In recent years, Endocrinology has extended its portfolio of Experimental Medicine and Pharmacology projects through the strategic recruitment of Professor Leo Dunkel, and Drs Li Chan, Marika Charalambous, Carles Gaston-Massuet and Leo Guasti. One of the new initiatives, led by Professors Dunkel and Tinker, centres on using patient-specific inducible pluripotent stem cells to generate human models of endocrine and cardiovascular disease traits, and thus, of cell systems for carrying out functional analyses and pharmacological testing.
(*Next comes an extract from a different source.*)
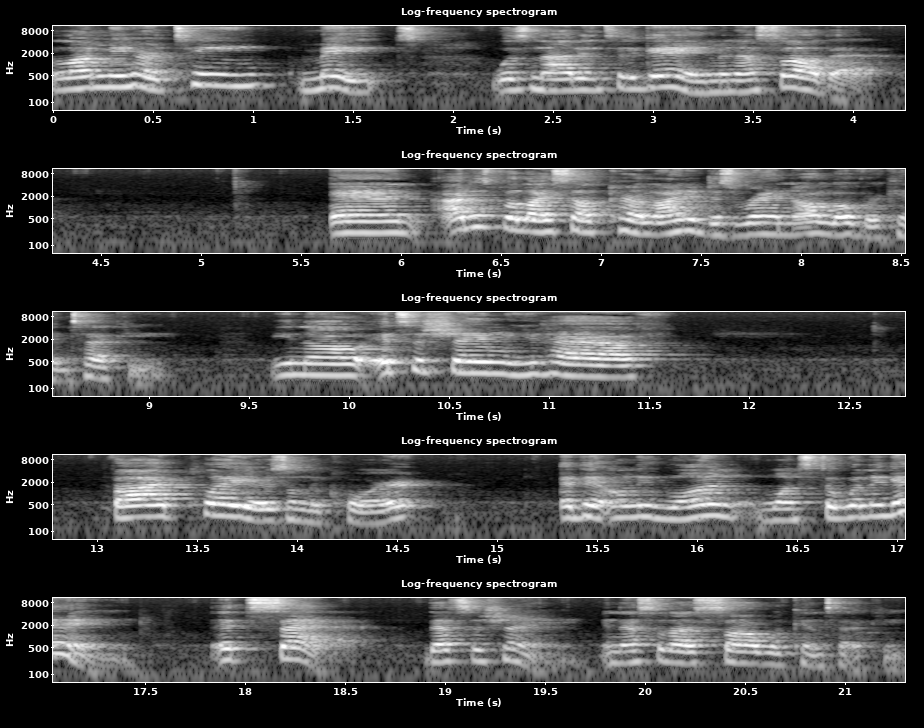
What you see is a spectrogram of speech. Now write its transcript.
I mean, her teammates was not into the game, and I saw that. And I just feel like South Carolina just ran all over Kentucky. You know, it's a shame when you have five players on the court and then only one wants to win a game. It's sad. That's a shame. And that's what I saw with Kentucky.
Another initiative, emerging from our successes in understanding the development and maintenance of individual adrenal zones (see panel A, King and Guasti), is focused on developing the conditions for directly re-programming human patient cells into an adrenocortical phenotype. Understanding of adrenal phenotypes is also being pursued through the use of specialised cell and biochemical based assays and the study of unique patient material (Drake, King, Metherell, Storr).
The unique aspects of our pituitary portfolio include the development of murine and fly models of adamantinomatous craniopharyngioma (panel B, Gaston-Massuet) and familial isolated pituitary adenoma (panel C, Korbonits), as well as of in vivo models for probing the regulation of signaling pathways that run amok in hypothalamic-pituitary tumorigenesis and the contribution of imprinting in regulating post-natal organ growth and development (Charalambous) and thus, potentially later-life effects on metabolic health.
Our metabolic studies are also supported by a focus on the contribution of the cellular energy sensor AMP-dependent protein kinase (AMPK) to the regulation of various appetite and metabolic hormones and compounds (Korbonits); the physiological functions of the obesity-associated melanocortin 2 receptor accessory protein 2 (Chan); and the contribution of organelle cell stress (panel D, Chapple) to lipid diseases (Shoulders) and adrenal failure (Metherell, Storr).